Ohio’s Operating Budget: One Month Later

Now that a month has passed since the state operating budget has been signed by Governor DeWine, we have had a chance to fully digest the contents. As you are probably aware, the major headline in the press was the 17-day delay in getting it passed. And while it may appear that the budget was kind of cluster (you know what), leaders in both the House and Senate agree that Ohioans were not adversely impacted by the delays and argue that the extra time helped improve the final product.

This budget process was kind of unique, in that, lawmakers were less concerned with the business impacts of the budget bill and more concerned with social programs and the impacts those resources have on everyday Ohioans.  In fact, Senate President Obhof stated “this budget is the first in a decade to focus on Ohio’s children, families and our future. I’m especially pleased with its investments in early childhood education and putting workers first as well as local projects that will help our communities thrive”. And, House Speaker Householder indicated that this budget had a lot to do with helping to rebuild families and communities that have been impacted by the opiate crisis.

SBCO does not disagree that the needs of constituents should be a top priority of lawmakers, but we do believe that the business community had to put up more of a fight than they probably should have. Call us old fashioned but we believe that employers, who bear the most risk in any economy should not have to be fearful of footing the bill for tax shifting. The fact is, republicans wanted to secure as many democratic votes as possible since they knew that all the spending on social programs would lose them votes from far-right republicans.
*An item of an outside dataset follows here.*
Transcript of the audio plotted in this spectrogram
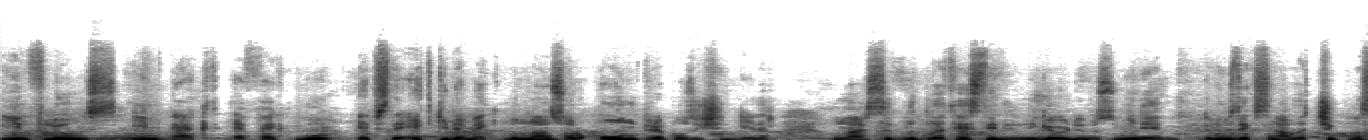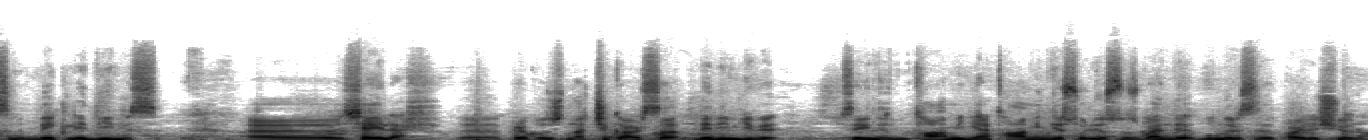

And to be fair, they wanted minority party members at the table to help shape the spending, that in large part would be going back to democratic districts.

This blog would not be as much value to you if we didn’t mention at least a few budget provisions of interest to small businesses:

  • The $250,000 tax deduction for pass-through entities was restored (except for attorneys and lobbyists)
  • The unemployment base wage will decrease from $9,500 to $9,000
  • Once a new regulation is created, two existing regulations must be eliminated

In recent years (under the Kasich administration) the business community had to vigorously fight to prevent proposed taxes on a plethora of business services to pave the way for aggressive reductions in the personal income tax. A refreshing aspect of this budget is that it was actually a BUDGET which means it was less about policymaking and more about actual dollars and cents; unlike the previous four or more budgets. It was clear that Governor DeWine wanted to set himself apart from his predecessor.  In fact, several months ago, sources within a handful of state agencies informed SBCO that the new governor gave his staff instructions not to retain budget files and records from the previous administration. However, regardless of how much you try to create a budget from scratch, new governors have no choice but to inherit certain items.

Finally, the current two-year budget has some flaws but overall is a product that we can all agree was given a great deal of thought and consideration. At a time in which state revenues are up, budget spending remains responsible and barely increased from two years ago when the state coffers were not in nearly as good of a situation. We still need to wait until agencies write their rules on how appropriated funds will actually be spent but for now we merely wait until the legislature gets back to business next month.